Screenlets take up very little in the resources department. Plus, theyblend into the desktop nicely. Screenlets are almost as numerous asiPhone apps. So whatever special interest you have, there is probablya Screenlet someplace for it. Just use your favorite search engine toscour the Internet.
As a starting point, look in your Linux distro’s package manager. Thebeauty of using your distro’s package manager to get and installScreenlets is that the process involved is hands-off. It is always easierto do these procedures automatically.
If your flavor of Linux does not include a ready-made Screenletinstallation package, then roll up your sleeves. You still have a feweasy options. Check out other package systems. You might see themlisted in the Systems or Administration menu. Or you might have tofind them in the package manager and download these other softwarerepositories (software storage centers on the Internet).
Look for one of these: Synaptic Package Manager, Adept Manager, DebianPackage Viewer, Smart Package Manager. These software managers willlet you click on the software package you want — presumably theScreenlets — and automatically install them.
Another option to getting Screenlets installed on your system is to goto the home of the Screenlets Organization here. Once you have theScreenlets engine up and running, you can return for more Screenletshere.
A final place to look for screenlets is the Gnome Desktop Screenletsproject at Gnome-look.org.
If your Linux distro’s package manager does not include the Screenletspackage, you might still find it on the developer’s Web site. Someopen source developers prepare packages for specific Linux distros.Read the files listed for download on the Web site. Often, you willsee a Screenlet that matches your particular OS.
If you find the file matching your OS, download it. Your system’spackage manager will automatically install the software when you clickon the file name.
If not, you will have to get the Screenlets package and install it theold-fashioned way. Manual package installation can be very dauntingfor Linux newbees. In this case, look for the compressed package thatyour system uses.
If all else fails, you will have to work with the compressed version.For any Linux OS system, download the .tar.gz. Any file that has “.tar”near the end of its name is a compressed file. This type of file iscalled a “tarball.”
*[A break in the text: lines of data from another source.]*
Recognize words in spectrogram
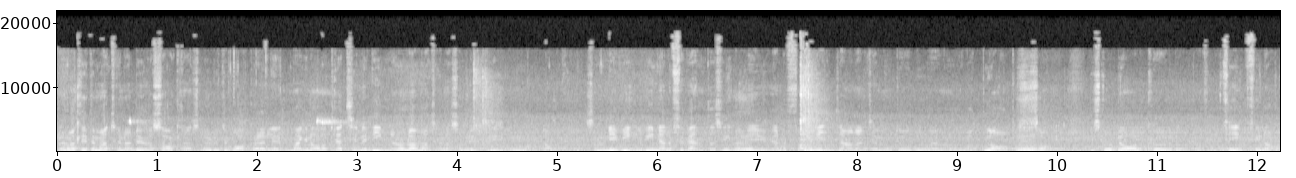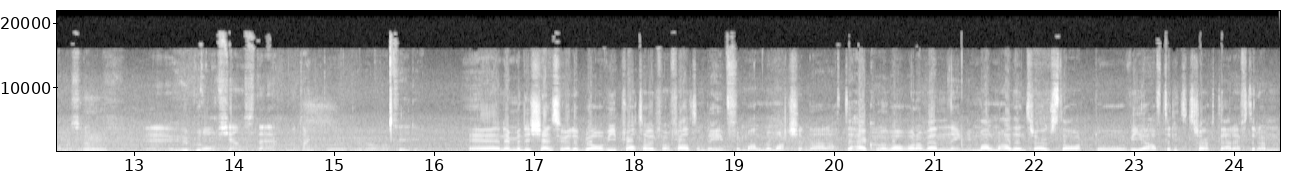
Det har varit lite matcherna du har saknat, nu är du tillbaka och det är marginal åt rätt sida. Ni vinner de där matcherna som ni, ja, som ni vill vinna eller förväntas vinna. Mm. Ni är ju ändå favoriter han inte mot Örebro även om de varit bra på mm. säsongen. Vi slår Dalkurd och en fin final och sådär. Mm. Eh, hur bra känns det med tanke på hur det har varit tidigare? Eh, nej men det känns ju väldigt bra. Vi pratade väl framförallt om det inför Malmö-matchen där att det här kommer vara vår vändning. Malmö hade en trög start och vi har haft det lite trögt där efter den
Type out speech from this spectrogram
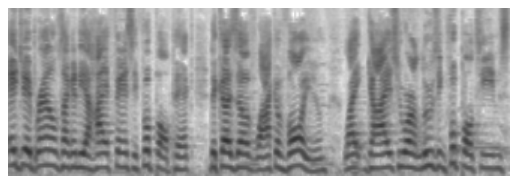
AJ Brown's not going to be a high fantasy football pick because of lack of volume, like guys who are on losing football teams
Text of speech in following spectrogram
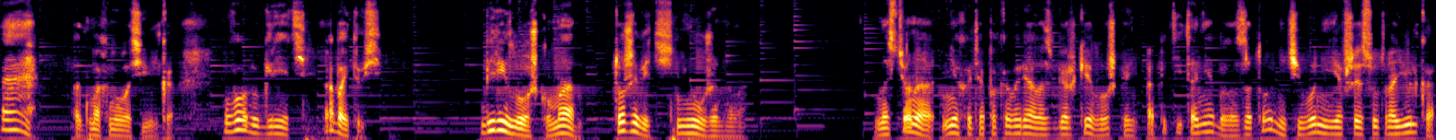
«А, — отмахнулась Юлька, — воду греть, обойдусь». «Бери ложку, мам, тоже ведь не ужинала». Настена нехотя поковырялась в горшке ложкой, аппетита не было, зато ничего не евшая с утра Юлька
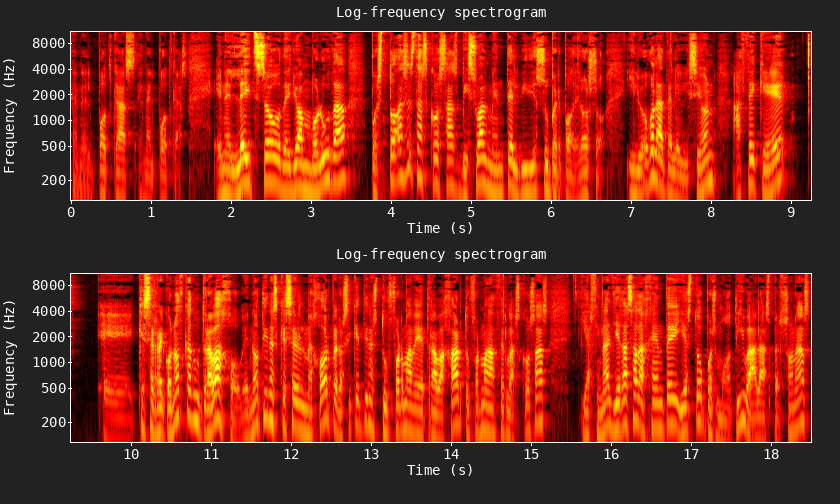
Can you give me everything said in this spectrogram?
en el podcast, en el podcast, en el Late Show de Joan Boluda, pues todas estas cosas, visualmente el vídeo es súper poderoso. Y luego la televisión hace que eh, que se reconozca tu trabajo, que no tienes que ser el mejor, pero sí que tienes tu forma de trabajar, tu forma de hacer las cosas y al final llegas a la gente y esto pues motiva a las personas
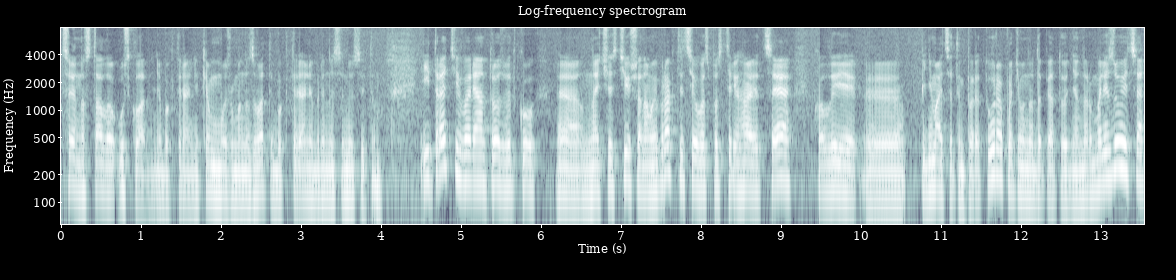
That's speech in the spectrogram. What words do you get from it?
це настало ускладнення бактеріальне, яке ми можемо назвати бактеріальним риносинуситом. І третій варіант розвитку е, найчастіше на моїй практиці його спостерігаю, це коли е, піднімається температура, потім вона до п'ятого дня нормалізується,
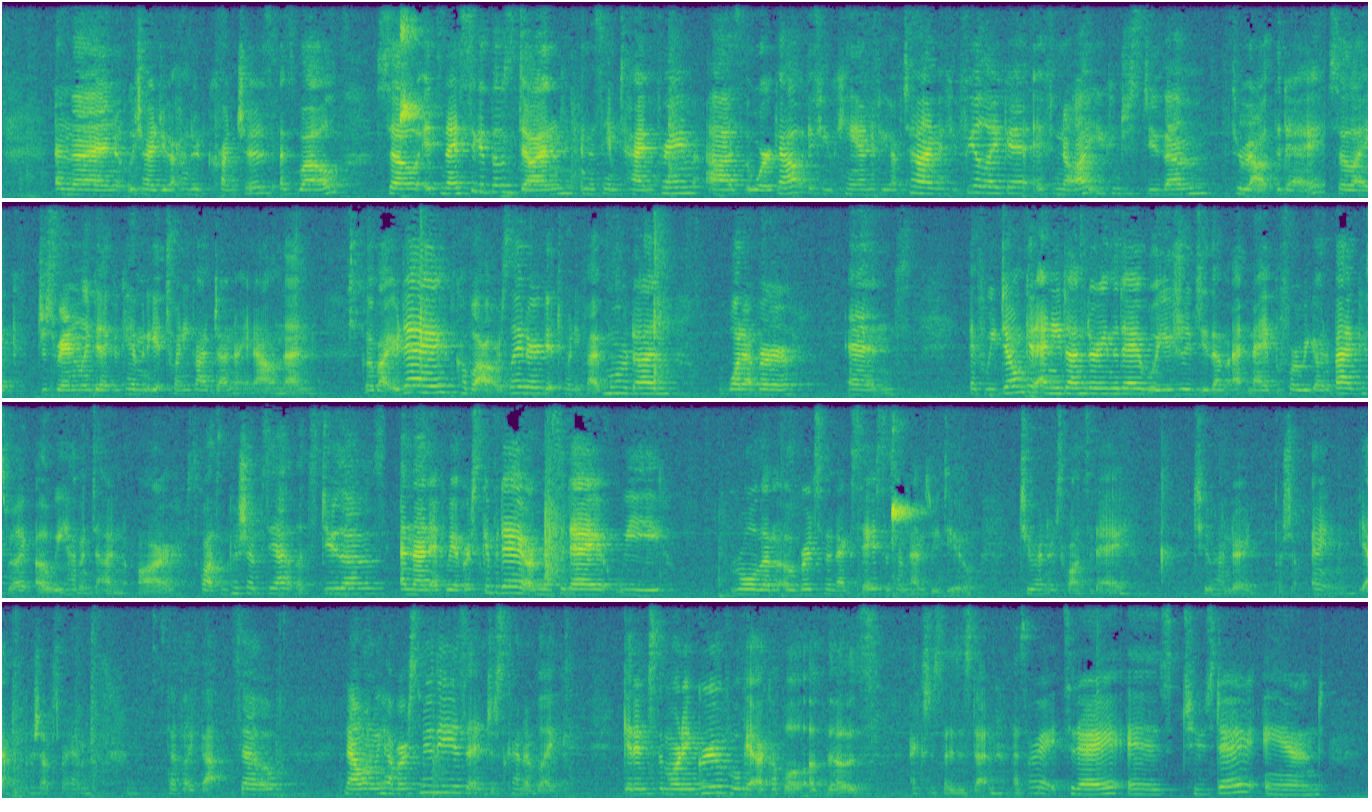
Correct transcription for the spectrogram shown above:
and then we try to do 100 crunches as well. So it's nice to get those done in the same time frame as the workout if you can, if you have time, if you feel like it. If not, you can just do them throughout the day. So like just randomly be like, okay, I'm gonna get 25 done right now and then go about your day. A couple hours later, get 25 more done, whatever. And if we don't get any done during the day, we'll usually do them at night before we go to bed because we're like, oh, we haven't done our squats and push-ups yet. Let's do those. And then if we ever skip a day or miss a day, we roll them over to the next day. So sometimes we do 200 squats a day, 200 push-ups. I mean, yeah, push-ups for him, stuff like that. So now when we have our smoothies and just kind of like get into the morning groove, we'll get a couple of those exercises done. That's All right, today is Tuesday and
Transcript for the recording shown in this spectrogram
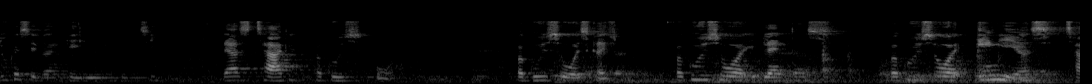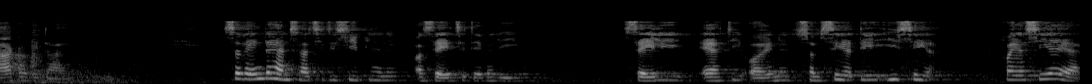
Lukas evangeliet kapitel 10. Lad os takke for Guds ord. For Guds ord i skriften. For Guds ord i blandt os. For Guds ord ind i os takker vi dig. Så vendte han sig til disciplene og sagde til dem alene. Salige er de øjne, som ser det, I ser. For jeg siger jer,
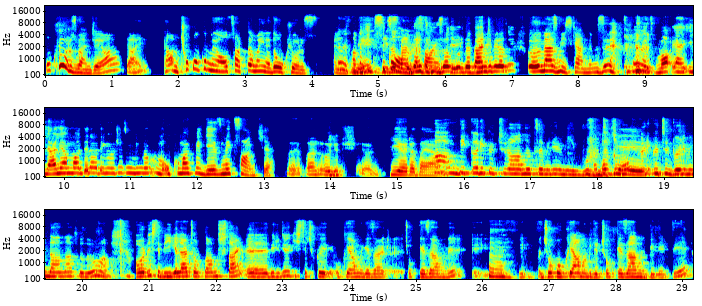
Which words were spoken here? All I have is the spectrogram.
Okuyoruz bence ya. Yani tamam çok okumuyor olsak da ama yine de okuyoruz. En evet, bir eksik olmuş sanki. Burada bence biraz övmez miyiz kendimizi? evet, yani ilerleyen maddelerde göreceğiz mi bilmiyorum ama okumak ve gezmek sanki. Ben öyle düşünüyorum. Bir arada yani. Ben bir karikatürü anlatabilir miyim burada? Karikatür bölümünde anlatmadım ama orada işte bilgiler toplanmışlar. Ee, biri diyor ki işte çok okuyan mı gezer, çok gezen mi? Hmm. Çok okuyan mı bilir, çok gezen mi bilir diye.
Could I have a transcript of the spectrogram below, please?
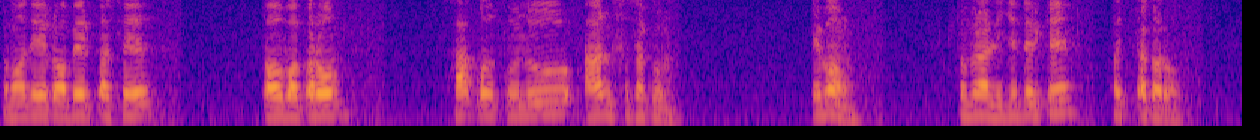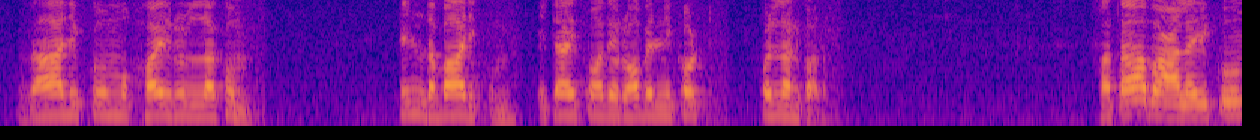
তোমাদের রবের কাছে তওবা করো। ফাকতুলু আনফুসাকুম। এবং তোমরা নিজেদেরকে হত্যা করো। জালিকুম খয়রুল্লাকুম ইন্দাবারিকুম এটাই তোমাদের রবের নিকট কল্যাণকর। ফাতাব আলাইকুম।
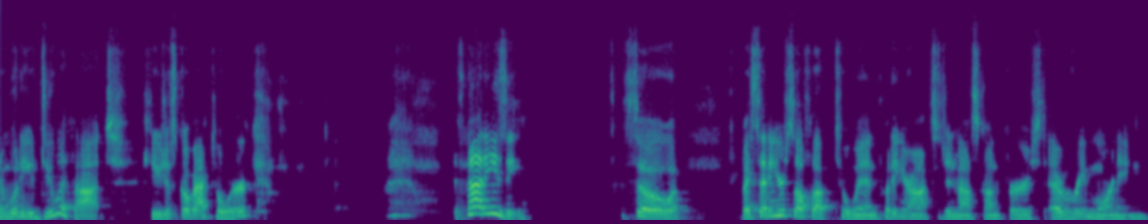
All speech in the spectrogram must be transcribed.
and what do you do with that? Can you just go back to work? it's not easy. So, by setting yourself up to win, putting your oxygen mask on first every morning,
To uncompress the tarball and get it ready for installation on yourLinux system, open a terminal window in the same directory as thedownloaded file. Then enter this command exactly as it appears here:
tar -xzf filename.tar.gz
(Note: put the exact filename you downloaded in place of “filename”but do not use the quotation marks. And remember, with Linux, the case ofthe letters DOES matter!)
When the processing is finished, you will see this prompt: . Nowenter this command:
python setup.py install
Screenlets are written in the Python programming language; this lastcommand tells the OS how to complete the installation.
When the installation is completed, close the terminal window. If youdo not see a menu entry for Screenlets, open another terminal windowand enter this command to start the Screenlets engine:
For specific installation instructions for some of the most populardistros, see the directions here.
If your system runs the Compiz video enhancement feature, you willhave extra-special eye candy. These additional options make usingScreenlets even better. For instance, you can toggle Screenletson and off. To do this, though, you need the latest widget plug-in forCompiz-Fusion installed.
For help with the settings, go to the Compiz forum here.
You can adjust the settings yourself. Go to the Compiz SettingsManager (System>Parameters>Advanced Desktop Effects Settings) inthe General Options menu and uncheck “Hide all windows” and “Skiptaskbar windows.”
There is no end to the fun and functionality that go with usingScreenlets. The eye candy factor alone adds to the flexibility ofdesigning unique desktop views.
Think of Screenlets as the ultimate desktop display — they’re widgets gone wild!